- Gradual Addition: Add your chosen thinning agent (milk, water, corn syrup, vegetable oil, or cream) gradually. Start with a small amount and slowly increase until you reach the desired consistency. This helps you avoid over-thinning the frosting.
- Room Temperature Ingredients: Ensure that your frosting and thinning agent (such as milk or cream) are at room temperature. Cold ingredients can cause the frosting to seize or become lumpy.
- Mixing Technique: Use a gentle and consistent mixing technique. Avoid aggressive stirring, which can introduce air bubbles into the frosting and alter its texture.
- Consistency Check: Frequently assess the frosting’s thickness as you add the thinning agent. This way, you can make adjustments as needed to achieve the desired texture.
- Keep It Cool: If your frosting becomes too thin, you can thicken it by chilling it in the refrigerator for a short period, checking and stirring it periodically until it reaches the desired consistency. Be cautious not to over-chill, as it can become too thick.
- Use a Whisk: A whisk is often more effective than a spoon or spatula for thoroughly mixing frosting and thinning agents. It can help create a smoother, lump-free texture.
- Flavor Enhancements: Consider adding complementary flavors while thinning the frosting. For example, you can add a touch of vanilla extract or a flavored liqueur to enhance the taste.
- Use a Sieve: If your frosting has lumps or impurities, strain it through a fine-mesh sieve to remove any unwanted bits before thinning. This will result in a smoother finish.
- Room Temperature Application: If you’ve thinned your frosting with a liquid, allow it to come to room temperature before using it for decorating. Cold frosting can make it challenging to work with and affect the consistency when applied to your baked goods.
- Practice and Adjust: Thinning frosting is a skill that may require some trial and error. Practice on a small portion of frosting before thinning the entire batch to ensure you achieve the desired consistency without compromising the frosting’s quality.
- Consider the Dessert: Keep in mind the specific dessert you’re decorating. Different desserts may require varying frosting consistencies. For instance, a layered cake may benefit from a slightly thinner frosting for even spreading, while cupcakes may require a thicker frosting to hold decorative shapes.
- Read the Label: Check the label on your store-bought frosting for any manufacturer recommendations on thinning.
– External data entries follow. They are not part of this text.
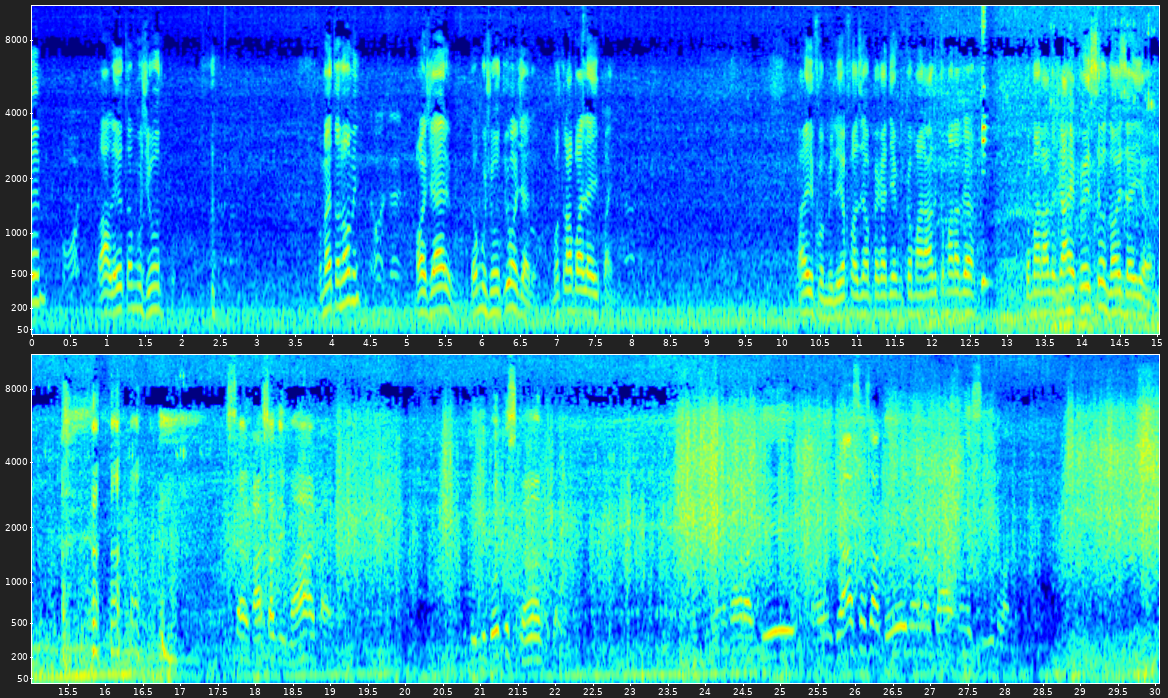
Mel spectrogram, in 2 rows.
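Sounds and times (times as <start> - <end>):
motorcycle engine idling: 0.0 - 13.4
motorcycle engine drone: 0.0 - 30.0
wind rushing over microphone: 16.3 - 30.0.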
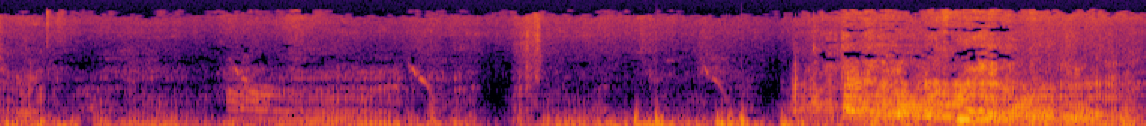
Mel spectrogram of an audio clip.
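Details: Male lion approaching a female to mate in the wild; after low murmuring and scattered thumps, a loud, rough, broadband roar erupts and holds for over two seconds at the end.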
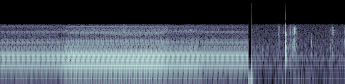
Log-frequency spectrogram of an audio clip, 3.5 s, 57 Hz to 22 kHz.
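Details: 1957 RCA Institutes kit AM tube radio, ~65 V AC input, ~57 V at rectifier cathode, filter capacitor measured bad: steady low buzzing hum with no reception; possibly poor clip lead contact.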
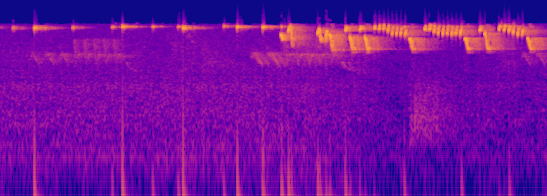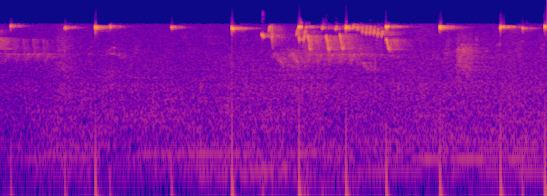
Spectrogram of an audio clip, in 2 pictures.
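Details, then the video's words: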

Some brands may provide guidance on the best thinning agents to use.
By following these pro tips, you can successfully thin store-bought frosting to achieve the desired consistency and create beautifully decorated cakes, cupcakes, or other baked goods.